LOS ANGELES -   7   7  14   3  -  31
                       GREEN BAY   LOS ANGELES
First Downs                   20            14
Rushing-Yards-TD        41-161-0      33-153-3
Att-Comp-Yd-TD-Int 32-18-168-2-2 20-13-157-0-1
Sacked-Yards                3-24           0-0
Net Passing Yards            144           157
Total Yards                  305           310
Fumbles-lost                 3-1           4-2
Turnovers                      3             3
Yards penalized             3-33          3-31
1st - LA - Ron Waller, 55-yard run (Les Richter kick) LOS ANGELES 7-0
1st - GB - Fred Cone, 14-yard field goal LOS ANGELES 7-3
2nd - LA - Waller, 1-yard run (Richter kick) LOS ANGELES 14-3
2nd - GB - Gary Knafelc, 9-yard pass from Tobin Rote (Cone kick) LOS ANGELES 14-10
3rd - LA - Waller, 2-yard run (Richter kick) LOS ANGELES 21-10
3rd - LA - Skeets Quinlan, 55-yard punt return (Richter kick) LOS ANGELES 28-10
4th - LA - Richter, 18-yard field goal LOS ANGELES 31-10
4th - GB - Knafelc, 8-yard pass from Rote (Cone run) LOS ANGELES 31-17
GREEN BAY - Howie Ferguson 18-63, Tobin Rote 10-46, Breezy Reid 6-24, Joe Johnson 4-18, Paul Held 1-8, Fred Cone 2-2
LOS ANGELES - Ron Waller 11-82 3 TD, Tank Younger 17-51, Skeets Quinlan 3-16, Dan Towler 1-9, Billy Wade 1-(-5)
GREEN BAY - Tobin Rote 28-16-141 2 TD 2 INT, Paul Held 4-2-27
LOS ANGELES - Norm Van Brocklin 19-12-148 1 INT, Billy Wade 1-1-9
GREEN BAY - Howie Ferguson 5-32, Gary Knafelc 4-45 2 TD, Billy Howton 4-36, Joe Johnson 3-11, Al Carmichael 2-44

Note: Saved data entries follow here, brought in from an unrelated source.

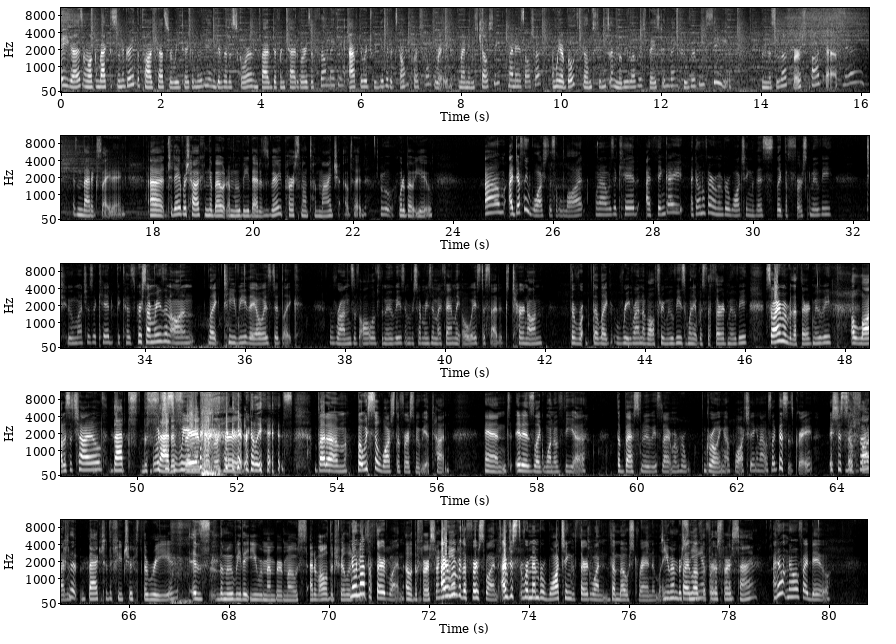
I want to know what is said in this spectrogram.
Hey, you guys, and welcome back to Cinegrade, the podcast where we take a movie and give it a score in five different categories of filmmaking, after which we give it its own personal grade. My name is Chelsea, My name is Elsha. and we are both film students and movie lovers based in Vancouver, BC. And this is our first podcast. Yay. Isn't that exciting? Uh, today we're talking about a movie that is very personal to my childhood. Ooh. What about you? Um, I definitely watched this a lot when I was a kid. I think I I don't know if I remember watching this like the first movie too much as a kid because for some reason on like TV they always did like runs of all of the movies and for some reason my family always decided to turn on the the like rerun of all three movies when it was the third movie. So I remember the third movie a lot as a child. That's the saddest thing I've ever heard. it really is. But um, but we still watched the first movie a ton, and it is like one of the uh, the best movies that I remember growing up watching, and I was like, this is great. It's just so the fact that Back to the Future 3 is the movie that you remember most out of all the trilogies. no, not the third one. Oh, the first one? I you mean? remember the first one. I just remember watching the third one the most randomly. Do you remember but I seeing love it the for the first one. first time? I don't know if I do.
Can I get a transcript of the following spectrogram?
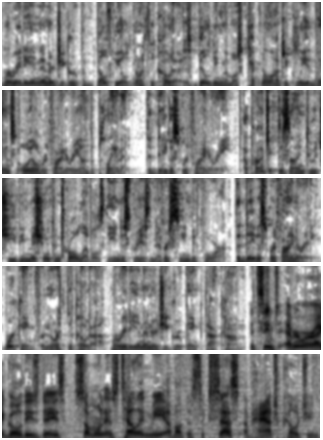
Meridian Energy Group of Belfield, North Dakota is building the most technologically advanced oil refinery on the planet, the Davis Refinery. A project designed to achieve emission control levels the industry has never seen before. The Davis Refinery, working for North Dakota. MeridianEnergyGroupInc.com. It seems everywhere I go these days, someone is telling me about the success of Hatch coaching.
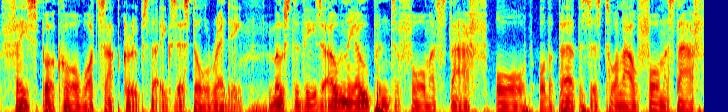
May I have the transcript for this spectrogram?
Facebook or WhatsApp groups that exist already. Most of these are only open to former staff or or other purposes to allow former staff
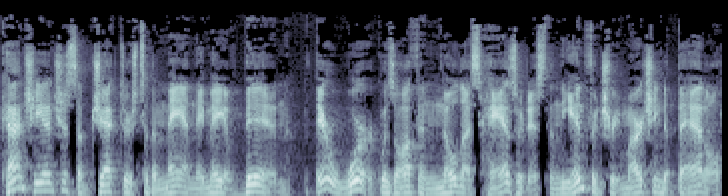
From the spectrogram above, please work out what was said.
Conscientious objectors to the man they may have been, but their work was often no less hazardous than the infantry marching to battle.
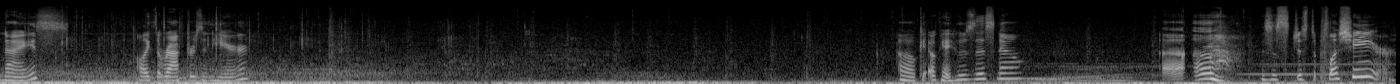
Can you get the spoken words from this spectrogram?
Nice. I like the rafters in here. Oh, okay, okay, who's this now? Uh, uh, is this just a plushie, or?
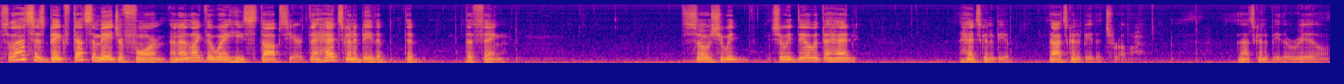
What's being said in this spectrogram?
So that's his big, that's the major form. And I like the way he stops here. The head's going to be the, the, the thing. So should we, should we deal with the head? The head's going to be, a, that's going to be the trouble. That's going to be the real.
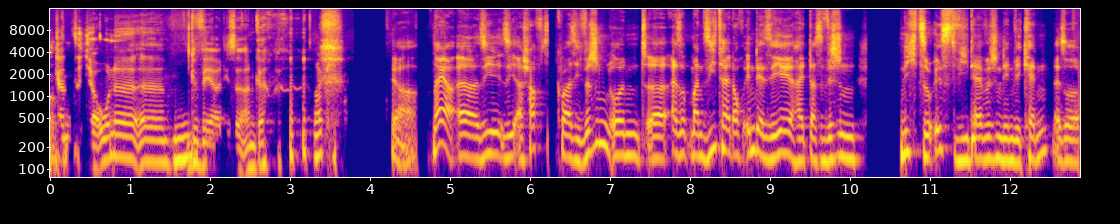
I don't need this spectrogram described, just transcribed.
nicht ganz sicher, ohne äh, Gewehr, diese Angabe. okay. Ja, naja, äh, sie, sie erschafft quasi Vision und äh, also man sieht halt auch in der Serie halt, dass Vision nicht so ist wie der Vision, den wir kennen. Also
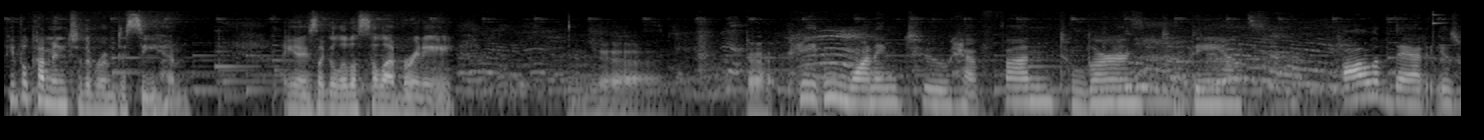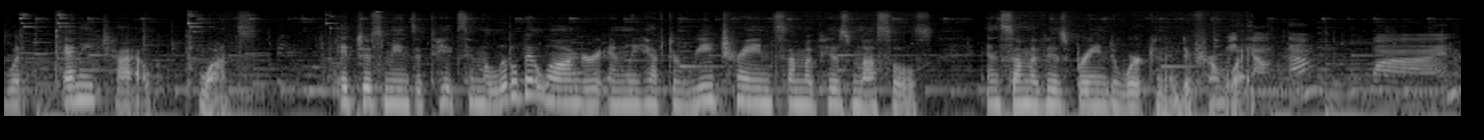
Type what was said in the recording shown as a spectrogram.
People come into the room to see him. You know, he's like a little celebrity. Yeah. Peyton wanting to have fun, to learn, to dance, all of that is what any child wants. It just means it takes him a little bit longer and we have to retrain some of his muscles and some of his brain to work in a different way. Count them. One,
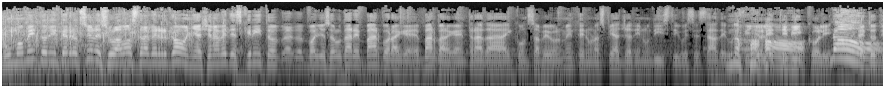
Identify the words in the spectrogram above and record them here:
un momento di interruzione sulla vostra vergogna, ce n'avete scritto, eh, voglio salutare Barbara che, Barbara che è entrata inconsapevolmente in una spiaggia di nudisti quest'estate con No! i figlioletti piccoli No! e tutti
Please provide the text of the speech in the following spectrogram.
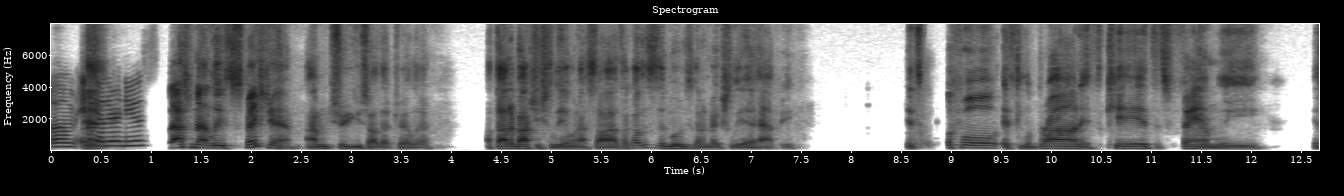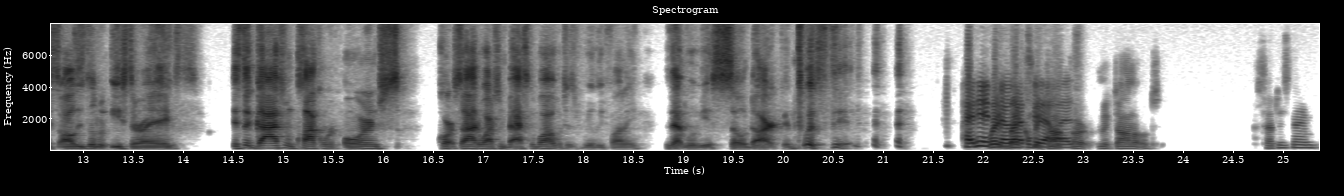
Um, any Yeah. other news? Last but not least, Space Jam. I'm sure you saw that trailer. I thought about you, Shalia, when I saw it. I was like, oh, this is a movie that's gonna make Shalia happy. It's colorful, it's LeBron, it's kids, it's family, it's all these little Easter eggs. It's the guys from Clockwork Orange courtside watching basketball, which is really funny. Because that movie is so dark and twisted. I didn't Wait, know that's Michael who that McDonald, was. or McDonald. Is that his name?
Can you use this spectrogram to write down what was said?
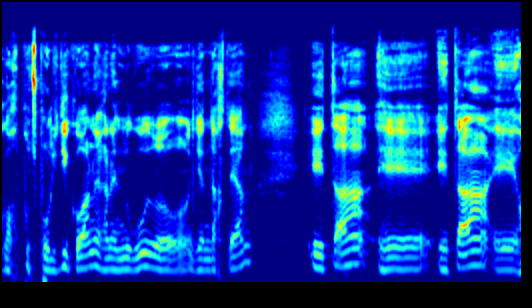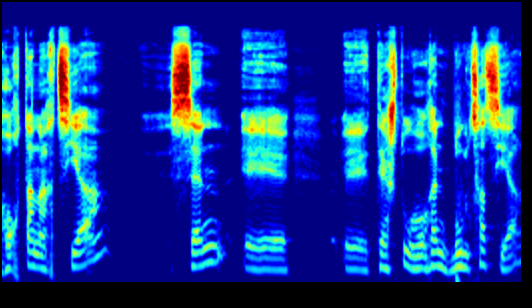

LOS ANGELES - Woodley Lewis 5-57, Skeets Quinlan 3-52, Tank Younger 2-19, Ron Waller 2-15, Bob Boyd 1-14